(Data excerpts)
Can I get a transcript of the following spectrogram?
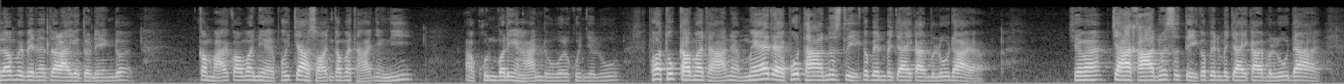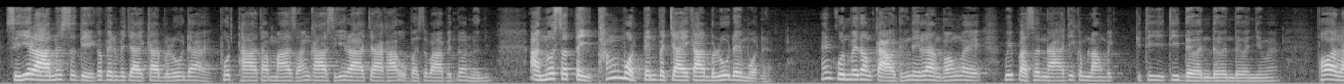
แล้วไม่เป็นอันตรายกับตัวเองด้วย ก็หมายความว่าเนี่ยพระเจ้าสอนกรรมฐานอย่างนี้เอาคุณบริหารดูแล้วคุณจะรู้ เพราะทุกกรรมฐานเนี่ยแม้แต่พุทธานุสติก็เป็นปัจจัยการบรรลุได้อะใช่ไหมจาคานุสติก็เป็นปัจจัยการบรรลุได้ ศีลานุสติก็เป็นปัจจัยการบรรลุได้ พุทธาธรรมาสังฆาศีลาจาคาอุปสบาเป็นต้นเหล่านี้อนุสติทั้งหมดเป็นปัจจัยการบรรลุได้หมดเนั้ นคุณไม่ต้องกล่าวถึงในเรื่องของไอ้วิปัสสนาที่กำลังไปที่ที่เดินเดินเดินใช่ไหมเพราะอะไร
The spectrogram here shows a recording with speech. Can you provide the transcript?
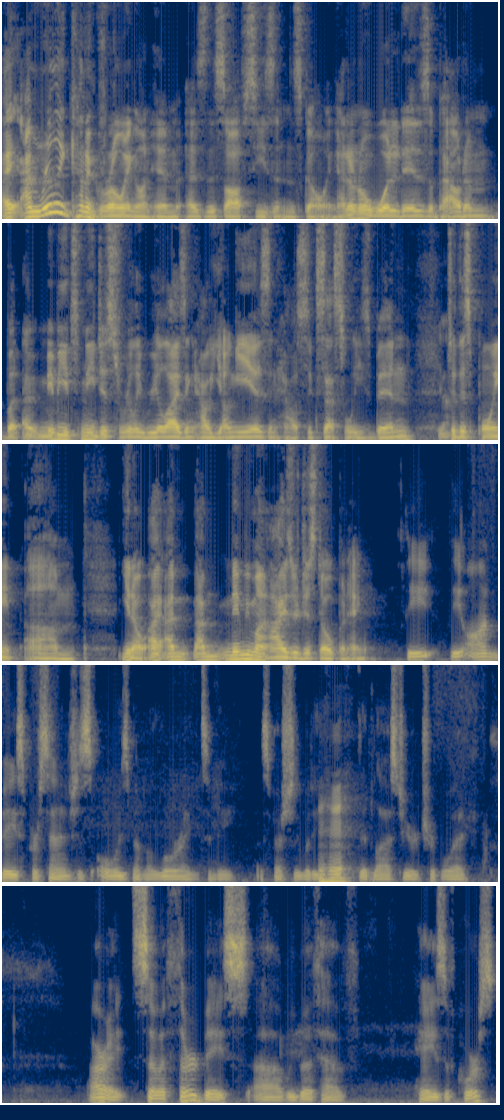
I, I'm really kind of growing on him as this off season is going. I don't know what it is about him, but I, maybe it's me just really realizing how young he is and how successful he's been Yeah. to this point. Um, you know, I, I'm, I'm maybe my eyes are just opening. The the on base percentage has always been alluring to me, especially what he Mhm. did last year at AAA. All right, so at third base, uh, we both have Hayes, of course.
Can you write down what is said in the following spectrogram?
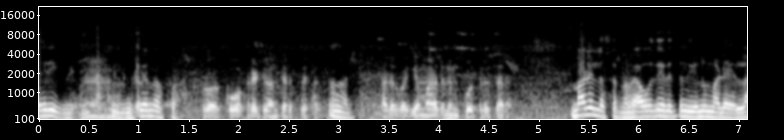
dairy cooperative ಅಂತ ಇರ್ತಿರ್ತಾರೆ ಅದ್ರ ಬಗ್ಗೆ ಮಾಡಿದ್ರೆ ನಿಮ್ಗೆ ಕೊಡ್ತಿರ್ತಾರೆ. ಮಾಡಿಲ್ಲ ಸರ್ ನಾವು ಯಾವುದೇ ರೀತಿಯಿಂದ ಏನೂ ಮಾಡೇ ಇಲ್ಲ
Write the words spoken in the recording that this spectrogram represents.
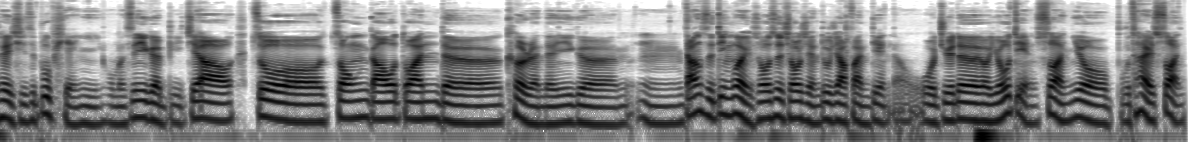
所以其实不便宜。我们是一个比较做中高端的客人的一个，嗯，当时定位说是休闲度假饭店的，我觉得有点算又不太算。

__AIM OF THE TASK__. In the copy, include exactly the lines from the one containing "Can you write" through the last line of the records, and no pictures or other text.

__ANSWER SECTION__.
Can you write down what is said in the following spectrogram?
dairy cooperative ಅಂತ ಇರ್ತಿರ್ತಾರೆ ಅದ್ರ ಬಗ್ಗೆ ಮಾಡಿದ್ರೆ ನಿಮ್ಗೆ ಕೊಡ್ತಿರ್ತಾರೆ. ಮಾಡಿಲ್ಲ ಸರ್ ನಾವು ಯಾವುದೇ ರೀತಿಯಿಂದ ಏನೂ ಮಾಡೇ ಇಲ್ಲ
Write the words spoken in the recording that this spectrogram represents.
所以其实不便宜。我们是一个比较做中高端的客人的一个，嗯，当时定位说是休闲度假饭店的，我觉得有点算又不太算。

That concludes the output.